In addition to making this great quantity of manure, the other advantages of soiling are: 1. No cross fences are required on the farm. 2. The cows give twice as much milk as when running at large. 3. They are fit for the shambles in the fall, being fat. 4. They are always ready to be milked. 5. They are never worried by being driven to and from the pasture. 6. They eat all the refuse grass, which would otherwise be lost. 7. Eight acres will keep them longer and better than 40 would depastured. 8. The fields are always in order, not being poached by their feet in wet weather. 9. The person is not much longer in cutting their food and giving it to them, than he would be in driving them to and from their pasture. 10. Manure enough is saved to pay the interest on a large farm. Numerous other good reasons might be given if the above are not considered sufficient.

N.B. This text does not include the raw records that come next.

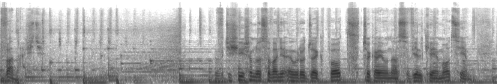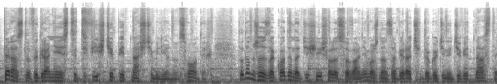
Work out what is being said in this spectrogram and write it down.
dwanaście. W dzisiejszym losowaniu Eurojackpot czekają nas wielkie emocje. Teraz do wygrania jest 215 milionów złotych. Dodam, że zakłady na dzisiejsze losowanie można zawierać do godziny 19.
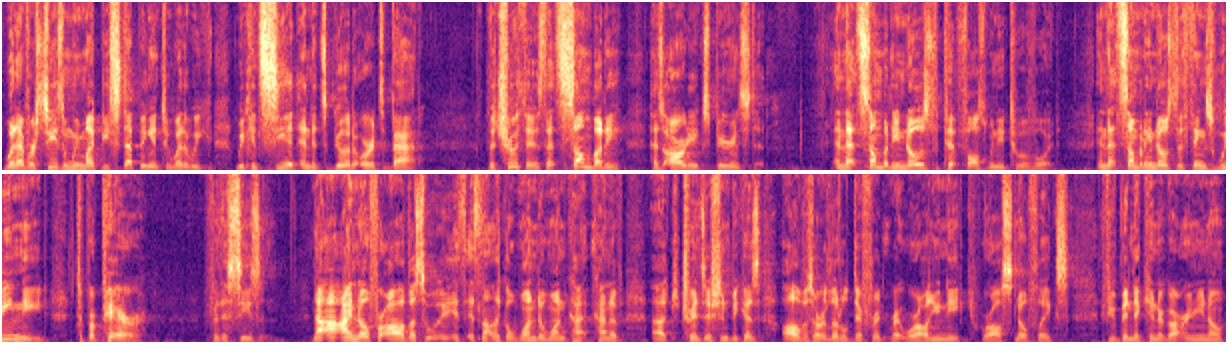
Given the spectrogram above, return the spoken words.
whatever season we might be stepping into, whether we, we can see it and it's good or it's bad, the truth is that somebody has already experienced it. And that somebody knows the pitfalls we need to avoid. And that somebody knows the things we need to prepare for this season. Now, I know for all of us, it's not like a one to one kind of uh, transition because all of us are a little different, right? We're all unique, we're all snowflakes. If you've been to kindergarten, you know,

The above experiment of Mr. Pell, showing the superiority of the soiling system, is strongly corroborated by others made in Europe, though probably unknown to Mr. P. when he commenced his. We quote from a speech recently made before a meeting of the Larne Farming Society, in Ireland, by Mr. Donaghy, Superintendent of the Agricultural Department of the Larne National School.

"Mr. Smith, of Deanston, a gentleman, whose scientific and practical knowledge, as an agriculturist, has placed him in the first rank of the improvers of the soil, is no mean authority in support of the soiling system. In the summer of 1841, he made an experiment on a dairy of twenty cows, pasturing the one-half and house-feeding the other. He selected them as equally as possible, in point of carcase, condition, and milking quality. The result of his experiment was, that the cows house-fed gave their milk more uniformly, and more plentifully, and continued throughout in excellent health, and improved in condition from 30s. to 40s. per head over those at pasture. The cows house-fed were kept on three-quarters of a statute acre each, whilst those that were pastured required one and a quarter acre of pasture, and a quarter acre of cut grass and vetches, making one acre and a-half for each; so that, upon the whole, about the one-half of the extent of ground necessary for the keep of cows at pasture, was sufficient for those kept in the house. I could adduce abundance of other proof, from equally respectable gentlemen, in support of the superiority of this system to that in general practice; but I shall content myself with merely saying, that if, according to Mr. Blacker, a gentleman who deserves the best thanks of the agricultural community, three cows could be kept on the same extent of ground as is at present required to keep one—and I have not the slightest doubt but that, by proper management, they could—the benefit thus resulting to the farming interest would be immense. But the increase of milk and butter consequent on its adoption, would not be the only resulting advantage—the increase of the manure heap would be equally advantageous. No farmer, I care not how good his practice in other respects may be, can farm profitably, without a plentiness of manure. Now, it has been calculated, on an average, that cows are not kept in the house, at present, more than eight hours each day, throughout the year. If such be the case, and I have no reason to question the correctness of the calculation, would not a cow, which is house-fed summer and winter, produce three times as much available manure as one pastured? If, then, according to Mr. Smith's opinion, two cows could be kept in the place of one, six times as much manure could be made—if Mr. Blacker's views be correct, nine times as much manure could be realized. I contend, therefore, that the general adoption of this system would do away with a great deal of the poverty, privations, and misery, with which the small farmers are at present beset. And how? By increasing the means of subsistence. If we look at Belgium, with a population of 321 to the square mile (and an inferior soil to ours), and compare the condition of its inhabitants with that of the inhabitants of our own country, in which the population does not exceed 263 to the square mile, the contrast, on our part, is melancholy. But the Belgians pursue a regular rotation of cropping, house-feed their cattle, keep urine tanks, &c.; and, by superior management, are in the enjoyment of a degree of comfort and happiness to which the lower classes of Irishmen are utter strangers."